USC has been particularly reticent to turn to the run when it comes to moving the chains.
Of the Trojans' 123 first downs this season, 52 have come via the run. Cal -- second in the conference in fewest first downs allowed -- has allowed just 17.2 first downs per game, with 47 of 86 coming via the run.
The strength of that ability to stop the run comes from Lupoi's defensive line.
Of the Bears' 38 tackles for loss, 4.5 have come from defensive end Ernest Owusu (ninth in the conference), with an additional four apiece coming from defensive end DeAndre Coleman and senior linebacker Mychal Kendricks. Owusu also has a team-high 2.5 sacks and even two pass break-ups.

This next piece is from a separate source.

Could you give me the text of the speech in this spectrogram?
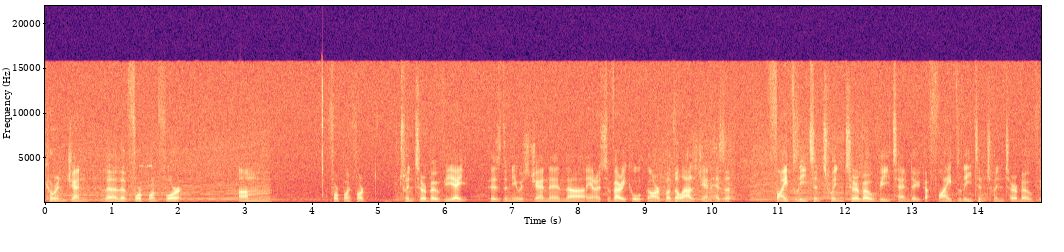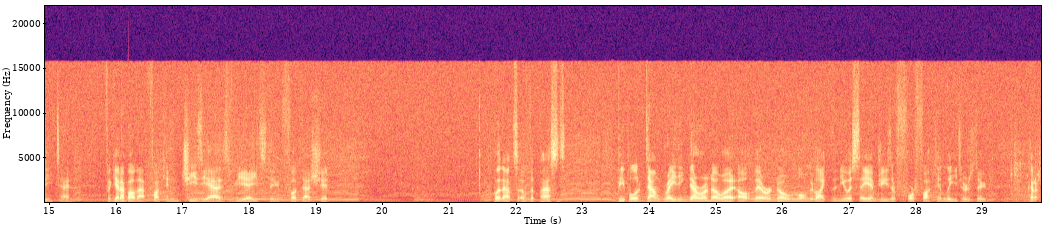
current gen, the the 4.4, um, 4.4 twin turbo V8 is the newest gen, and uh, you know it's a very cool car. But the last gen has a 5 liter twin turbo V10, dude. A 5 liter twin turbo V10. Forget about that fucking cheesy ass V8s, dude. Fuck that shit. But that's of the past. People are downgrading. There are no, uh, oh, there are no longer like the newest AMGs are four fucking liters, dude. Kind of.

Defensive end Trevor Guyton is the most prolific tackler along the defensive front, registering 15 stops, 1.5 sacks and one fumble recovery.
When it comes to the red zone, both teams have been rather unremarkable. Cal's red zone defense is eighth in the conference, allowing opponents to score 85.7 percent of the time, with eight TDs and five field goals. Of the touchdowns that the Bears have allowed, three have been via the rush, and five via the pass. USC's red zone offense is 10th in the Pac-12 (75 percent), scoring 11 TDs and four field goals. Of those 11 touchdowns, four have come on the rush
There is one factor, though, that numbers cannot quantify, and that is the possibility that the Trojans could pull the redshirt of true freshman George Farmer.
"There's a lot of guys on that roster that are explosive and very talented and we wouldn't treat him any different than anybody else," Lupoi said. "USC, as an offensive unit, you're going to get too much talent to account for just one guy or stop one or two guys, because they have the ability in other positions to hurt you, so whether we see Farmer or not, it's more of just the system that you need to prepare for and then the fact that there's multiple student-athletes that can hurt you all over the place. I don't think there's any specific preparation just to stop Farmer, just to stop one man. It's an effective system that can hurt you in many different ways, not just by one person."
That one person, though, was a five-star recruit as a wide receiver, making him double dangerous if USC follows through on its practice preparation this week and uses Farmer as a tailback.
"It was really just something that he's been beat up early in camp and was injured and then came back and we had him actually play quarterback for the service unit the first week and he ran well, so we kind of messed around with him, so he's still doing some of both for us," Kiffin said. "Eventually, he'll be a really good player."
Farmer, while now a running back, could wind up catching the ball out of the backfield, or perhaps even more unnerving to the Bears, the Trojans can get him underneath in the soft spot in coverage, like Arizona has done with Keola Antolin and like Colorado did with Rodney Stewart earlier this year with great success.
"Being a former receiver, he can catch the ball and run routes, but he's got a long ways to go before he can run it," Kiffin insisted. "It's hard to back there and play running back all of the sudden, so that's why we did something early on just to see if we can potentially develop him there in the future."
That being said, Barkley had nothing but glowing praise for the young athlete's week of practice in the backfield, and perhaps, tipped his team's hand.
"He's been looking awesome," Barkley said. "I'm happy that we'll be able to utilize him and his speed. He's probably the fastest guy on our team. It's going to be fun to watch him with the ball in his hands if he gets in on Saturday. We plan on using him in a couple different spots so it should be fun to watch him."